After 20 years of civil war that devastated the region and caused many to flee to neighbouring Uganda, the people of Ngerjebi are coming home.
"But there is very much we need: water, better health services, a school, all these are problems," Tombek said.
An assessment made soon after the 2005 peace deal estimated that some four million people had been displaced in the South by the 21-year war with the North. Villagers took refuge in surrounding hills when the fighting neared, but most fled for good when Ugandan rebels ransacked and burnt the village in 1998.
"Facilities are very bad and we have little support," said David Tartiso, taking a break from teaching a dozen children in an open classroom - benches of rough branches under a tree.
"We try and teach the children, but we can only provide up to the third year of primary school," added Tartiso, who claims he has yet to receive a government salary.
Last month the International Organization for Migration (IOM) estimated that some 1.7 million people had returned.
Many more are expected to return to their original areas ahead of a historic 2011 referendum that will give the South the choice of unity with the North or full independence.
Basic services under pressure
The influx has put an extra burden upon the authorities, already struggling to provide basic services to the population.
Much of the work to help those newly returned to Sudan has therefore fallen on the host communities.
A recent report by the Humanitarian Policy Group, part of the Overseas Development Institute (ODI) think-tank, warned it was adding extra pressure on a region already struggling to develop after years of war.
"Additional stress is accumulating on what is already a deeply fragile and uncertain peace agreement," the September report warned. "The obligation to focus more effectively on supporting the determinants for successful return, reintegration and recovery has never been higher."
The IOM estimated that some 60 percent of families are headed by single women, while 59 percent of the returnees are children aged five to 17.
"We sell bags of charcoal and firewood, because we haven't got enough to eat," said one woman by the side of the road. "The crops we have planted will not be enough this year: it was too hard clearing the land in time," she added.
While many were supported in their return, others came back on their own - posing "enormous challenges" for the authorities and international agencies that hope to support them, according to the IOM.
It is running a "tracking project", aimed to provide detailed understanding of people's needs.
Meeting the challenge
Government authorities are also working to support the returnees, but it is a giant task - a fact Southern President Salva Kiir readily acknowledges.
"We need to do more," Kiir told political leaders in Juba earlier this month, "particularly in women's and children's health, combating poverty, provision of basic services - primary education, primary health [and] clean drinking water."

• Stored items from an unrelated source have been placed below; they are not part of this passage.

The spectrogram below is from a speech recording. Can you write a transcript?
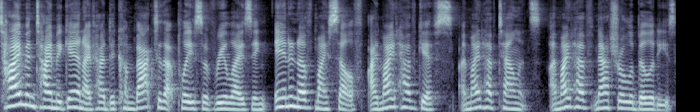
time and time again, I've had to come back to that place of realizing in and of myself, I might have gifts, I might have talents, I might have natural abilities,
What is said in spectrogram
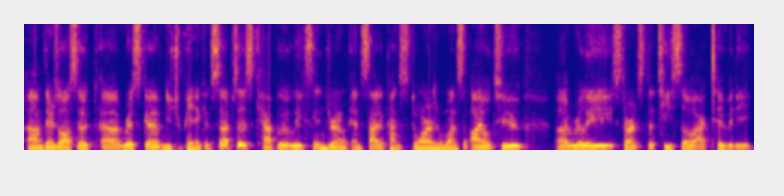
Um, there's also a risk of neutropenic and sepsis, capillary leak syndrome, and cytokine storm once the IL-2 uh, really starts the T cell activity.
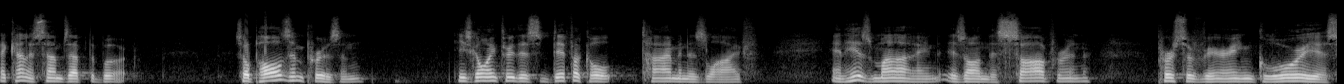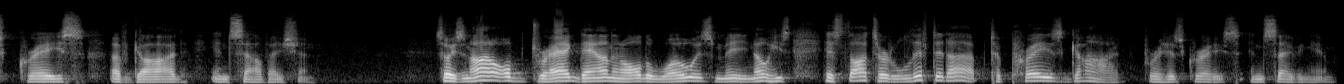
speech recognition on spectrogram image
That kind of sums up the book. So Paul's in prison. He's going through this difficult time in his life, and his mind is on the sovereign, persevering, glorious grace of God in salvation. So he's not all dragged down and all the woe is me. No, he's, his thoughts are lifted up to praise God for his grace in saving him.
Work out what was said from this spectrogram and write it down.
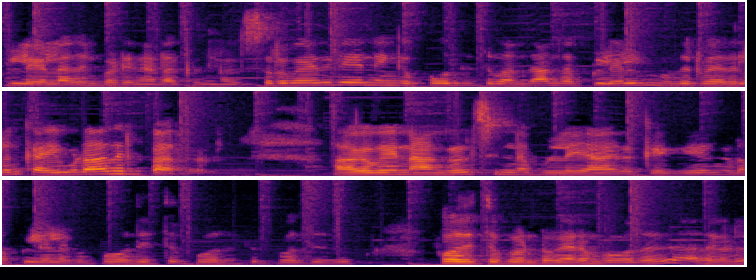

If basic shortages of services are tackled, experts say there is good reason for optimism - with many of those returning bringing fresh ideas, enthusiasm and skills learnt from outside.
"The potential is tremendous," the ODI added. "Returnees and residents have many ideas and are keen to be involved in the rebuilding of Southern Sudan."
But many returnees have not moved back to their original homes - remote areas often without basic services. Instead, they are choosing rapidly growing urban areas, such as Juba.
Many call for support to develop businesses, micro-credit schemes or vocational training.
"I don't want to go back to the countryside, to herd cattle," said 29-year-old Joseph Deng, who works as a part-time labourer after returning from 15 years in the Ugandan capital, Kampala. "I want to set up a mechanic's business, but I need money and some training."
Others, however, are more bitter. "We thought that when we come back we would have schools and jobs," said Mary Agok, who spent the war in a camp outside the Northern capital Khartoum.
The Southern leadership meanwhile asks for more time, but says it can deliver.
"The expectations of our people are high," Kiir said in a recent speech, highlighting the improvements the South has made since the end of the war. "But I am confident that with the level of progress I am seeing today, we will be able to live up to their expectations."
Many are also concerned about insecurity in a region where automatic rifles are plentiful and cheap.
"Raiders came and took two of our children, but we gave chase and got them back," Tombek said.
"While there is enough stability in the country to allow significant levels of return, persistent insecurity in a number of areas means that many people are not free to choose where to settle, and many more are delaying their return," the ODI report added.